----- Information supplied
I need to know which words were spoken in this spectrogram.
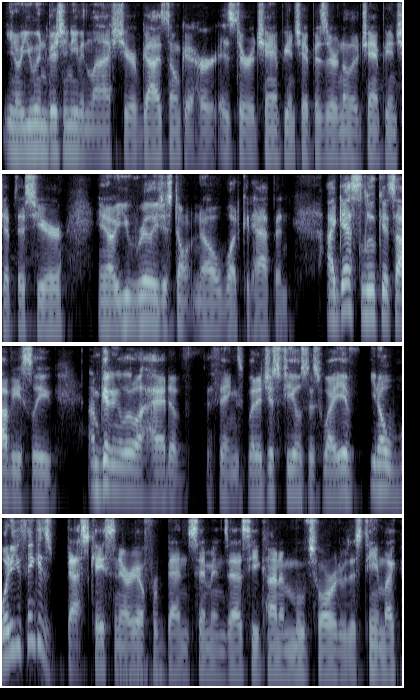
you know, you envision even last year if guys don't get hurt, is there a championship? Is there another championship this year? You know, you really just don't know what could happen. I guess Lucas obviously I'm getting a little ahead of things, but it just feels this way. If you know, what do you think is best case scenario for Ben Simmons as he kind of moves forward with his team? Like,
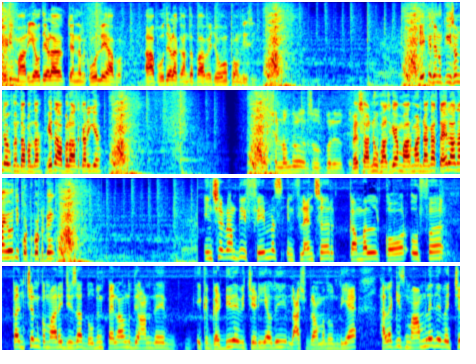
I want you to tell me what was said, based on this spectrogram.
ਜਿਹੜੀ ਮਾਰੀ ਆ ਉਹਦੇ ਵਾਲਾ ਚੈਨਲ ਖੋਲ ਲਿਆ ਆਪ ਆਪ ਉਹਦੇ ਵਾਲਾ ਗੰਦ ਪਾਵੇ ਜੋ ਉਹ ਪਾਉਂਦੀ ਸੀ। ਇਹ ਕਿਸੇ ਨੂੰ ਕੀ ਸਮਝਾਊ ਗੰਦਾ ਬੰਦਾ? ਇਹ ਤਾਂ ਆਪ ਬਲਾਤਕਾਰੀ ਆ। ਐਕਸ਼ਨ ਲੰਗੋ ਰਸੂਲਪੁਰ ਦੇ ਉੱਤੇ। ਮੈਂ ਸਾਨੂੰ ਫਸ ਗਿਆ ਮਾਰ ਮਾਰ ਡਾਂਗਾ ਤੈ ਲਾ ਦਾਂਗੇ ਉਹਦੀ ਕੁੱਟ ਕੁੱਟ ਕੇ। ਇੰਸਟਾਗ੍ਰam ਦੀ ਫੇਮਸ ਇਨਫਲੂਐਂਸਰ ਕਮਲ ਕੌਰ ਉਰਫ ਕੰਚਨ ਕੁਮਾਰੀ ਜਿਸ ਦਾ ਦੋ ਦਿਨ ਪਹਿਲਾਂ ਲੁਧਿਆਣਾ ਦੇ ਇੱਕ ਗੱਡੀ ਦੇ ਵਿੱਚ ਜਿਹੜੀ ਹੈ ਉਹਦੀ ਲਾਸ਼ ਬਰਾਮਦ ਹੁੰਦੀ ਹੈ। ਹਾਲਾਂਕਿ ਇਸ ਮਾਮਲੇ ਦੇ ਵਿੱਚ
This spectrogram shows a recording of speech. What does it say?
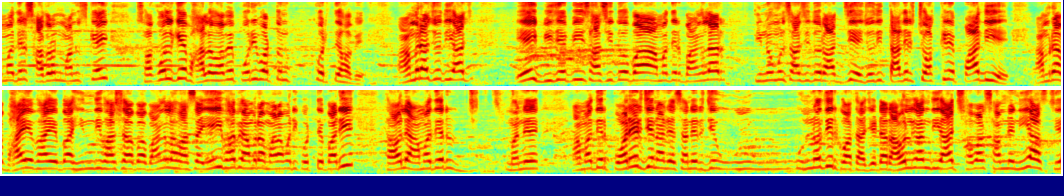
আমাদের সাধারণ মানুষকেই সকলকে ভালোভাবে পরিবর্তন করতে হবে। আমরা যদি আজ এই বিজেপি শাসিত বা আমাদের বাংলার তৃণমূল শাসিত রাজ্যে যদি তাদের চক্রে পা দিয়ে আমরা ভাইয়ে ভাইয়ে বা হিন্দি ভাষা বা বাংলা ভাষা এইভাবে আমরা মারামারি করতে পারি, তাহলে আমাদের মানে আমাদের পরের জেনারেশনের যে উন্নতির কথা, যেটা রাহুল গান্ধী আজ সবার সামনে নিয়ে আসছে,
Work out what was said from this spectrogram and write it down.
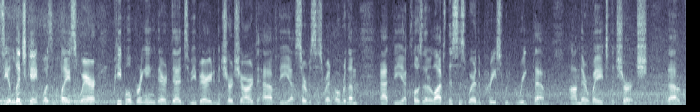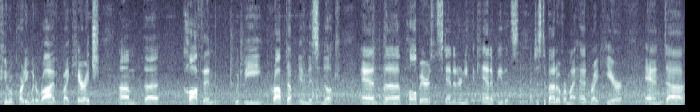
See, a lich gate was a place where people bringing their dead to be buried in the churchyard, to have the uh, services read over them at the uh, close of their lives, this is where the priest would greet them on their way to the church. The funeral party would arrive by carriage. Um, the coffin would be propped up in this nook and the pallbearers would stand underneath the canopy that's just about over my head right here and uh,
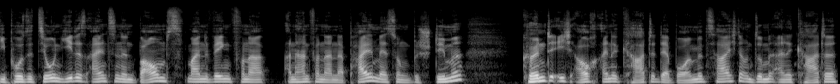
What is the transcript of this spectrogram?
die Position jedes einzelnen Baums meinetwegen von einer, anhand von einer Peilmessung bestimme, könnte ich auch eine Karte der Bäume zeichnen und somit eine Karte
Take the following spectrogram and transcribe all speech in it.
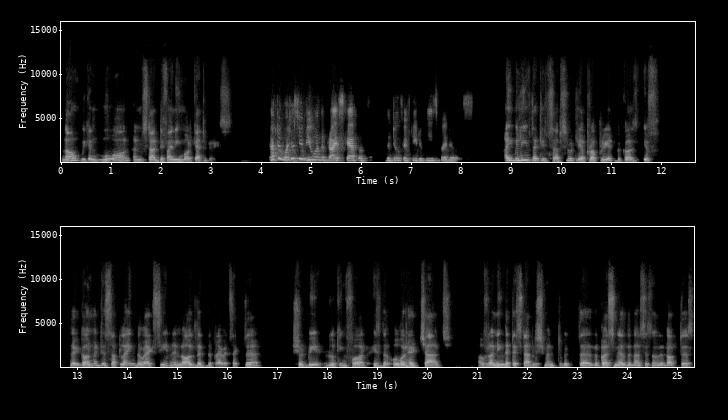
Now we can move on and start defining more categories. Doctor, what is your view on the price cap of the 250 rupees per dose? I believe that it's absolutely appropriate because if the government is supplying the vaccine and all that the private sector should be looking for is the overhead charge of running that establishment with uh, the personnel, the nurses, and the doctors.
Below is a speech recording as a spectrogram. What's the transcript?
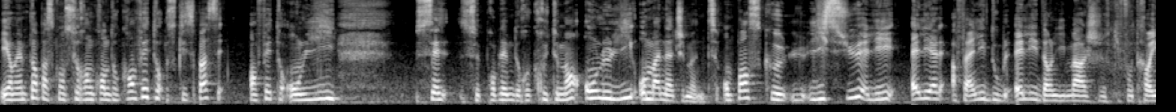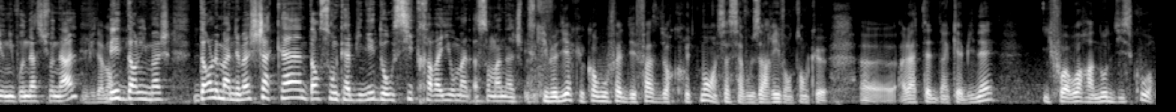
Et en même temps, parce qu'on se rend compte, donc en fait, ce qui se passe, en fait, on lit ce problème de recrutement, on le lit au management. On pense que l'issue, elle est, elle est, enfin, elle est double. Elle est dans l'image qu'il faut travailler au niveau national, mais dans l'image, dans le management, chacun dans son cabinet doit aussi travailler au, à son management. Ce qui veut dire que quand vous faites des phases de recrutement, et ça, ça vous arrive en tant que euh, à la tête d'un cabinet, il faut avoir un autre discours.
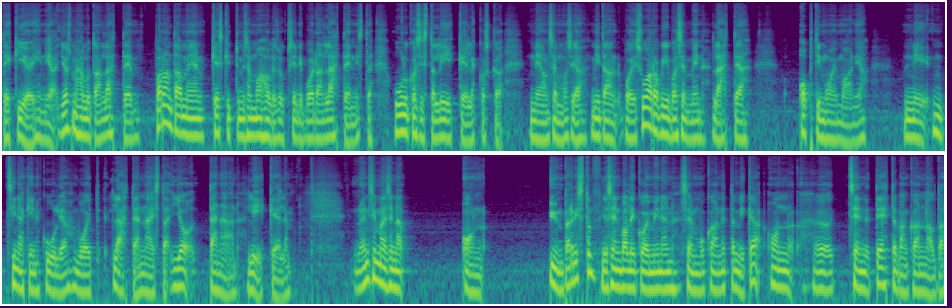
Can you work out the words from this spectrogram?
tekijöihin. Ja jos me halutaan lähteä parantaa meidän keskittymisen mahdollisuuksia, niin voidaan lähteä niistä ulkoisista liikkeille, koska ne on semmoisia, niitä voi suoraviivaisemmin lähteä optimoimaan ja niin sinäkin kuulija voit lähteä näistä jo tänään liikkeelle. No ensimmäisenä on ympäristö ja sen valikoiminen sen mukaan, että mikä on sen tehtävän kannalta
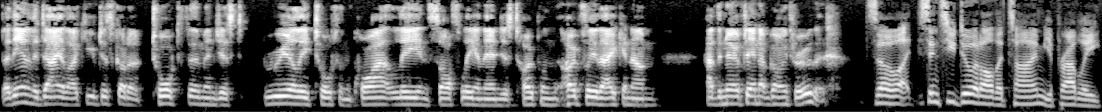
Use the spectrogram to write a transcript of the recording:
But at the end of the day, like you've just got to talk to them and just really talk to them quietly and softly, and then just hoping, hopefully they can um, have the nerve to end up going through with it. So, uh, since you do it all the time, you probably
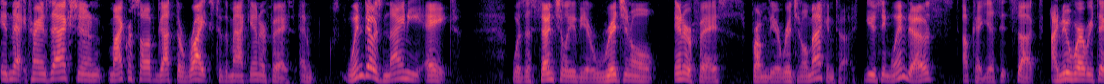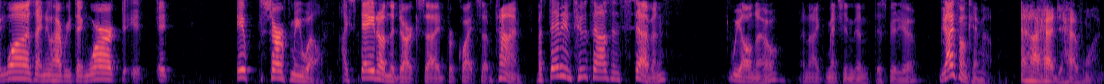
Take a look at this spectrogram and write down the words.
in that transaction, Microsoft got the rights to the Mac interface. And Windows 98 was essentially the original interface from the original Macintosh. Using Windows, okay, yes, it sucked. I knew where everything was, I knew how everything worked. It, it, it served me well. I stayed on the dark side for quite some time. But then in 2007, we all know, and I mentioned in this video, the iPhone came out. And I had to have one.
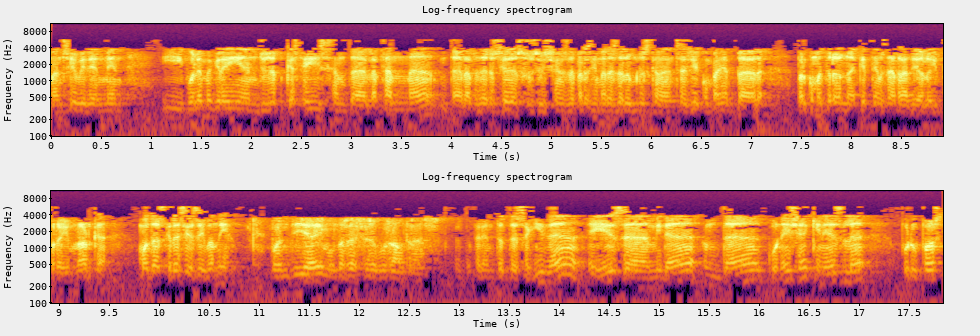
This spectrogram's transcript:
menció, evidentment, i volem agrair en Josep Castells de la FANMA, de la Federació d'Associacions de Pares i Mares d'Alumnes que ens hagi acompanyat per, per comentar en aquest temps de ràdio a l'Oipro i Menorca. Moltes gràcies i bon dia. Bon dia i moltes gràcies a vosaltres. Farem tot de seguida és eh, mirar de conèixer quina és la proposta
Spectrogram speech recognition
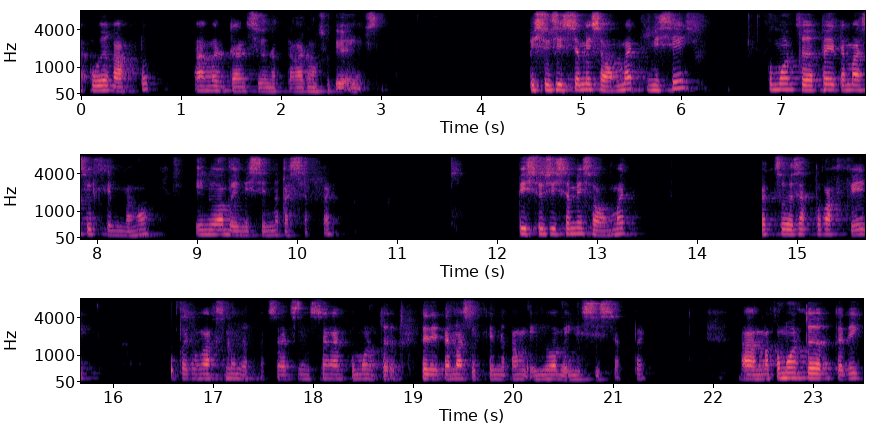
акуиқарпут аамалу таансиунертаралун сулиа ингерсин писсусиссами соормат миси. Кумун қеэқэ тамаасуллиммагу инуама иниссиннеқассарпат писсусиссами соормат патсуасартоқарфиит упалунгарсиман эққарсаатинissангаан кумун қеэқтали тамаасуллиннеқарма инуама иниссиссарпат аама кумун қеэқталик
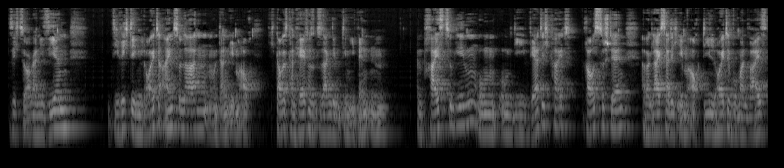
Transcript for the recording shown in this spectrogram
sich zu organisieren, die richtigen Leute einzuladen und dann eben auch, ich glaube, es kann helfen, sozusagen dem, dem Event einen, einen Preis zu geben, um, um die Wertigkeit rauszustellen, aber gleichzeitig eben auch die Leute, wo man weiß,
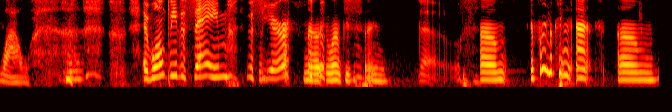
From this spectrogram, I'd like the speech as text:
Wow. it won't be the same this year. no, it won't be the same. No. Um, if we're looking at um,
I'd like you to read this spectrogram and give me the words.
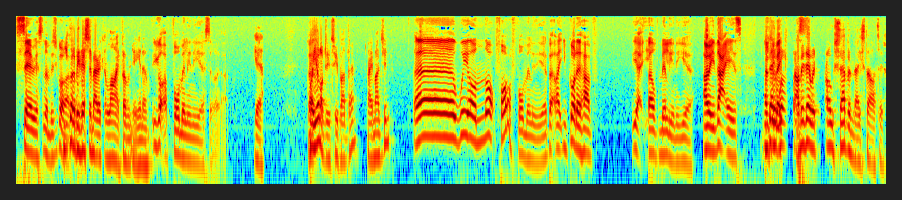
serious numbers. You've got to, You've got to be this American life, haven't you? You know. you've got a four million a year, something like that. Yeah. Well, you're not doing too bad then, I imagine. Uh, we are not far off four million a year, but like you've got to have, yeah, twelve million a year. I mean, that is. You they make, were, I mean, they were 07 they started.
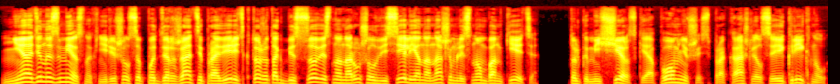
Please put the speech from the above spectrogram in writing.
Ни один из местных не решился поддержать и проверить, кто же так бессовестно нарушил веселье на нашем лесном банкете. Только Мещерский, опомнившись, прокашлялся и крикнул.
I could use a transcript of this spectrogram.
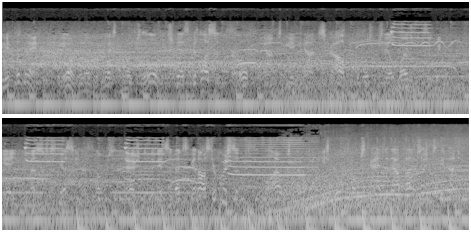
ietekmē pieaugot liesnotas lovišķies, kas lasa Olympiāns ieņēmis kalpu, kas mums liela bažas, ka ieņēmis, kas iesīnas mums režģi, bet iesīnas gan astru pustad, lai uz to izpildīt mums skaidri, tāpēc es esmu skaidri.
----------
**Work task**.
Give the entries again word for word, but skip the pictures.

**Exercise output**.
I need to know which words were spoken in this spectrogram.
you know, you envision even last year if guys don't get hurt, is there a championship? Is there another championship this year? You know, you really just don't know what could happen. I guess Lucas obviously I'm getting a little ahead of things, but it just feels this way. If you know, what do you think is best case scenario for Ben Simmons as he kind of moves forward with his team? Like,
I want you to tell me what was said, based on this spectrogram.
ਜਿਹੜੀ ਮਾਰੀ ਆ ਉਹਦੇ ਵਾਲਾ ਚੈਨਲ ਖੋਲ ਲਿਆ ਆਪ ਆਪ ਉਹਦੇ ਵਾਲਾ ਗੰਦ ਪਾਵੇ ਜੋ ਉਹ ਪਾਉਂਦੀ ਸੀ। ਇਹ ਕਿਸੇ ਨੂੰ ਕੀ ਸਮਝਾਊ ਗੰਦਾ ਬੰਦਾ? ਇਹ ਤਾਂ ਆਪ ਬਲਾਤਕਾਰੀ ਆ। ਐਕਸ਼ਨ ਲੰਗੋ ਰਸੂਲਪੁਰ ਦੇ ਉੱਤੇ। ਮੈਂ ਸਾਨੂੰ ਫਸ ਗਿਆ ਮਾਰ ਮਾਰ ਡਾਂਗਾ ਤੈ ਲਾ ਦਾਂਗੇ ਉਹਦੀ ਕੁੱਟ ਕੁੱਟ ਕੇ। ਇੰਸਟਾਗ੍ਰam ਦੀ ਫੇਮਸ ਇਨਫਲੂਐਂਸਰ ਕਮਲ ਕੌਰ ਉਰਫ ਕੰਚਨ ਕੁਮਾਰੀ ਜਿਸ ਦਾ ਦੋ ਦਿਨ ਪਹਿਲਾਂ ਲੁਧਿਆਣਾ ਦੇ ਇੱਕ ਗੱਡੀ ਦੇ ਵਿੱਚ ਜਿਹੜੀ ਹੈ ਉਹਦੀ ਲਾਸ਼ ਬਰਾਮਦ ਹੁੰਦੀ ਹੈ। ਹਾਲਾਂਕਿ ਇਸ ਮਾਮਲੇ ਦੇ ਵਿੱਚ
This spectrogram shows a recording of speech. What does it say?
আমাদের সাধারণ মানুষকেই সকলকে ভালোভাবে পরিবর্তন করতে হবে। আমরা যদি আজ এই বিজেপি শাসিত বা আমাদের বাংলার তৃণমূল শাসিত রাজ্যে যদি তাদের চক্রে পা দিয়ে আমরা ভাইয়ে ভাইয়ে বা হিন্দি ভাষা বা বাংলা ভাষা এইভাবে আমরা মারামারি করতে পারি, তাহলে আমাদের মানে আমাদের পরের জেনারেশনের যে উন্নতির কথা, যেটা রাহুল গান্ধী আজ সবার সামনে নিয়ে আসছে,
Work out what was said from this spectrogram and write it down.
See, a lich gate was a place where people bringing their dead to be buried in the churchyard, to have the uh, services read over them at the uh, close of their lives, this is where the priest would greet them on their way to the church. The funeral party would arrive by carriage. Um, the coffin would be propped up in this nook and the pallbearers would stand underneath the canopy that's just about over my head right here and uh,
What is the transcript of this spectrogram?
die Position jedes einzelnen Baums meinetwegen von einer, anhand von einer Peilmessung bestimme, könnte ich auch eine Karte der Bäume zeichnen und somit eine Karte
Take the following spectrogram and transcribe all speech in it.
Now we can move on and start defining more categories. Doctor, what is your view on the price cap of the 250 rupees per dose? I believe that it's absolutely appropriate because if the government is supplying the vaccine and all that the private sector should be looking for is the overhead charge of running that establishment with uh, the personnel, the nurses, and the doctors.
Below is a speech recording as a spectrogram. What's the transcript?
Et en même temps, parce qu'on se rend compte, donc en fait, ce qui se passe, en fait, on lit ce problème de recrutement, on le lit au management. On pense que l'issue, elle est, elle est, enfin, elle est double. Elle est dans l'image qu'il faut travailler au niveau national, mais dans l'image, dans le management, chacun dans son cabinet doit aussi travailler au, à son management. Ce qui veut dire que quand vous faites des phases de recrutement, et ça, ça vous arrive en tant que euh, à la tête d'un cabinet, il faut avoir un autre discours.
Can you work out the words from this spectrogram?
tekijöihin. Ja jos me halutaan lähteä parantaa meidän keskittymisen mahdollisuuksia, niin voidaan lähteä niistä ulkoisista liikkeille, koska ne on semmoisia, niitä voi suoraviivaisemmin lähteä optimoimaan ja niin sinäkin kuulija voit lähteä näistä jo tänään liikkeelle. No ensimmäisenä on ympäristö ja sen valikoiminen sen mukaan, että mikä on sen tehtävän kannalta
Use the spectrogram to write a transcript of the recording:
But at the end of the day, like you've just got to talk to them and just really talk to them quietly and softly, and then just hoping, hopefully they can um, have the nerve to end up going through with it. So, uh, since you do it all the time, you probably
Take a look at this spectrogram and write down the words.
in that transaction, Microsoft got the rights to the Mac interface. And Windows 98 was essentially the original interface from the original Macintosh. Using Windows, okay, yes, it sucked. I knew where everything was, I knew how everything worked. It, it, it served me well. I stayed on the dark side for quite some time. But then in 2007, we all know, and I mentioned in this video, the iPhone came out. And I had to have one.
This spectrogram's transcript:
menció, evidentment, i volem agrair en Josep Castells de la FANMA, de la Federació d'Associacions de Pares i Mares d'Alumnes que ens hagi acompanyat per, per comentar en aquest temps de ràdio a l'Oipro i Menorca. Moltes gràcies i bon dia. Bon dia i moltes gràcies a vosaltres. Farem tot de seguida és eh, mirar de conèixer quina és la proposta
Spectrogram speech recognition
акуиқарпут аамалу таансиунертаралун сулиа ингерсин писсусиссами соормат миси. Кумун қеэқэ тамаасуллиммагу инуама иниссиннеқассарпат писсусиссами соормат патсуасартоқарфиит упалунгарсиман эққарсаатинissангаан кумун қеэқтали тамаасуллиннеқарма инуама иниссиссарпат аама кумун қеэқталик
Transcript for the recording shown in this spectrogram
sich zu organisieren, die richtigen Leute einzuladen und dann eben auch, ich glaube, es kann helfen, sozusagen dem, dem Event einen, einen Preis zu geben, um, um die Wertigkeit rauszustellen, aber gleichzeitig eben auch die Leute, wo man weiß,
From this spectrogram, I'd like the speech as text:
Wow. it won't be the same this year. no, it won't be the same. No. Um, if we're looking at um,
I'd like you to read this spectrogram and give me the words.
serious numbers. You've got to, You've got to be this American life, haven't you? You know. you've got a four million a year, something like that. Yeah. Well, you're not doing too bad then, I imagine. Uh, we are not far off four million a year, but like you've got to have, yeah, twelve million a year. I mean, that is. You they make, were, I mean, they were 07 they started.
Please put the speech from the above spectrogram in writing.
Ни один из местных не решился поддержать и проверить, кто же так бессовестно нарушил веселье на нашем лесном банкете. Только Мещерский, опомнившись, прокашлялся и крикнул.
I could use a transcript of this spectrogram.
ietekmē pieaugot liesnotas lovišķies, kas lasa Olympiāns ieņēmis kalpu, kas mums liela bažas, ka ieņēmis, kas iesīnas mums režģi, bet iesīnas gan astru pustad, lai uz to izpildīt mums skaidri, tāpēc es esmu skaidri.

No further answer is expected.